Pristine monolayer graphene exhibits very poor screening because the density of states vanishes at the Dirac point. As a result, charge relaxation is controlled by the effects of zero-point motion (rather than by the Coulomb interaction) over a wide range of parameters. Combined with the fact that graphene possesses finite intrinsic conductivity, this leads to a regime of relaxation described by a nonlinear diffusion equation with a diffusion coefficient that diverges at zero charge density.
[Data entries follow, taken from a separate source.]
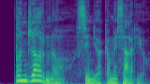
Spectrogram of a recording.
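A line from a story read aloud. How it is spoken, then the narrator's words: Cheerful speech. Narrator (German): sagte Puccetti fröhlich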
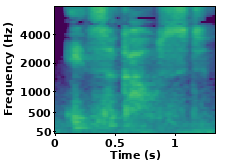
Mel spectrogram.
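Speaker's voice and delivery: slow, voiceless spooky whisper; awed whisper. A narrator's reading. Matilda scares the family about a ghost, whispering. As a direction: breathe it out in dread.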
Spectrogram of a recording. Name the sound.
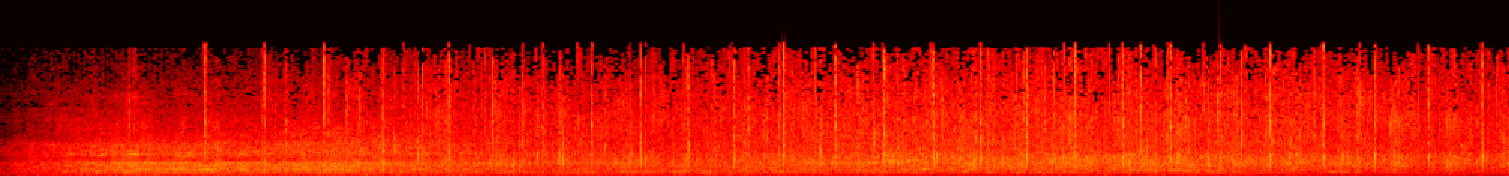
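audience clapping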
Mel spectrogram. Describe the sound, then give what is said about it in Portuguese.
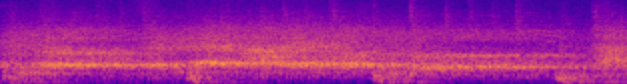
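A large stadium crowd of football fans chants in unison after Juninho scores a goal, a loud, continuous roar with rhythmic phrases that dip and restart every couple of seconds, echoing broadly across the stands. “Olha a torcida aí, ó.”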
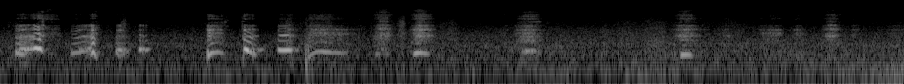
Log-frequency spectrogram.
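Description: A man held by several guards weeps inconsolably, with many short gasping sobs and pitched whimpers coming in uneven bursts, some louder and some fading.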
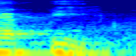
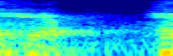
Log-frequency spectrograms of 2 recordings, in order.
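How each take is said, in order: First: "happy." ending clearly in an "ee" sound; final Y pronounced. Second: "happy" cut short, final Y swallowed; final Y dropped. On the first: ("happy." com o Y final pronunciado, como "i") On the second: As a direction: say "happy" without the final Y sound. ("happy" sem pronunciar o Y final) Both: Shown as a demonstration. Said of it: "pronuncie o Y no final".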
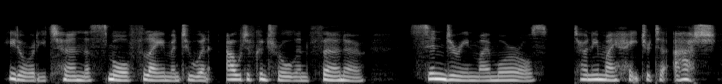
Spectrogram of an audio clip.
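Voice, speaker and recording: A woman reading first-person romance fiction as an audiobook narrator, with intense, expressive delivery. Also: medium pitch, moderate pace, dry recording, highs cut off.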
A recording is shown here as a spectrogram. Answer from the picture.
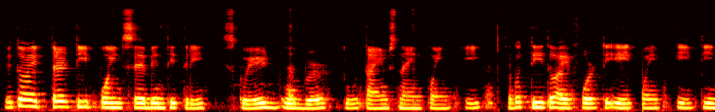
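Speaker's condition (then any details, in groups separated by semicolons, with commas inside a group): No condition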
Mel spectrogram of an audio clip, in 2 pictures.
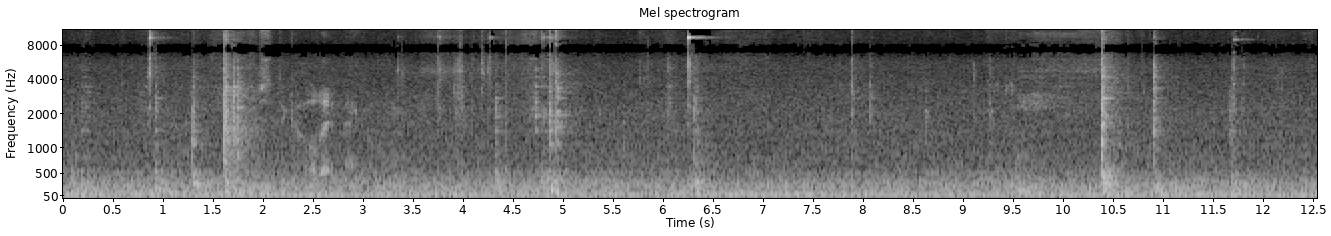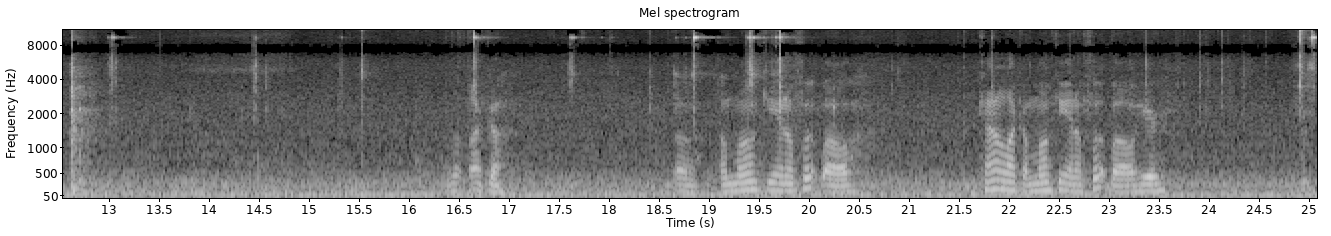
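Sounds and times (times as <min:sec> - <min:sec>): steady low hum: 0:00.0 - 0:25.0
metal parts clinking and knocking: 0:23.4 - 0:25.0.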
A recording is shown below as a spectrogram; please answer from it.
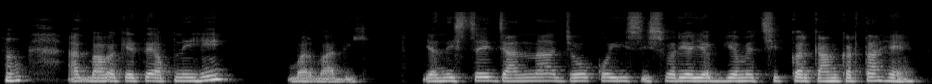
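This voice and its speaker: With a low, dark voice, a woman teaches a daily spiritual lesson in a conversational style. She often checks in with her listeners, repeatedly asking "isn't it?"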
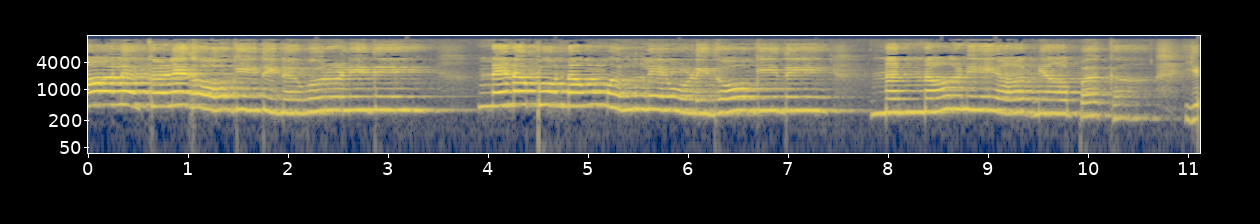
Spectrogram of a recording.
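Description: A woman's voice singing a wordless melody in three long phrases of about four seconds each, the pitch sliding between held notes.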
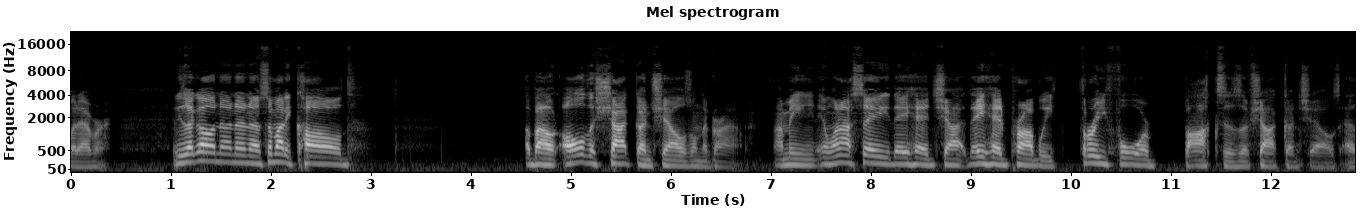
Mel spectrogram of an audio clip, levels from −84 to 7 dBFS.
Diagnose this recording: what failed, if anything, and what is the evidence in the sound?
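Nothing in the sound points to a failure at any stage of the chain, from capture to playback, so there is no fault to diagnose in this speech recording.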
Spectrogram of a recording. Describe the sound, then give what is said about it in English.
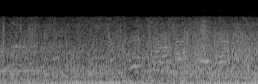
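A police boat engine idles steadily offshore on open water, a constant low rumble with a faint hum beneath a broad wash of water and wind noise, unchanging throughout. “Now, offshore, a police boat idles on the water.”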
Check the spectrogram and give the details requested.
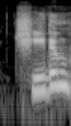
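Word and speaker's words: Cheatham: know talk about C someone tell your news lady how to pronounce cheum County that's how is that's how you're supposed to say it isn't it yeah that's that's that's right right is there an alternate pronunciation did you say something different in the newscast not that I know of I don't know I thought it was always Cham County that's what I well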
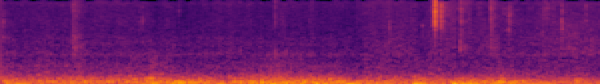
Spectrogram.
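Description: Low, rolling thunder rumbles steadily, a deep continuous growl with a slight swell near the end, accompanied by faint rain hiss.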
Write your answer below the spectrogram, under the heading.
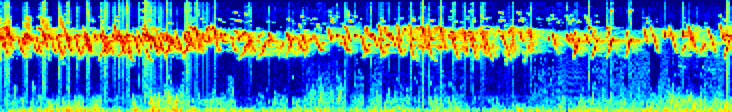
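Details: Saffron finch calling: a dense, continuous stream of high, rapid chirps and twittering notes, busy and scratchy throughout, with a faint low rumble beneath.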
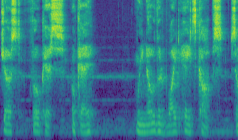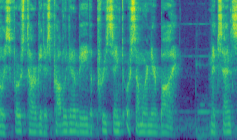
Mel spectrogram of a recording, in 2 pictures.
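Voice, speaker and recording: A man speaks in a cartoonish character voice at medium pitch and a moderate pace, with clear music playing behind him. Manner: terse, dry.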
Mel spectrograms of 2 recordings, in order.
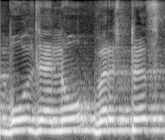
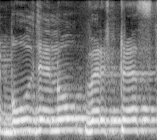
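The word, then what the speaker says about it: Bolzano-Weierstrass: उसके बाद जो नेक्स्ट हमारा टॉपिक है वो है बोल-जेनो-वेरस्ट्रेस थ्योरम। अब इसको शॉर्ट में आप BW थ्योरम भी बोल सकते हैं भी, क्योंकि कई स्टूडेंट्स को इसकी प्रोनाउंसिएशन में काफ़ी दिक्कत रहती है, यानी कि बोल-जेनो-वेरस्ट्रेस थ्योरम, ठीक है ना।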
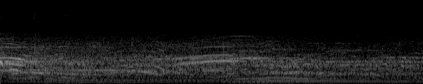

Some consequences of this fast diffusion are self-similar superdiffusive regimes of relaxation, the development of a charge depleted region at the interface between electron- and hole-rich regions, and finite extinction times for periodic charge profiles.
Digital Object Identifier (DOI)
Kolomeisky, Eugene B. and Straley, Joseph P., "Relaxation of Charge in Monolayer Graphene: Fast Nonlinear Diffusion Versus Coulomb Effects" (2017). Physics and Astronomy Faculty Publications. 520.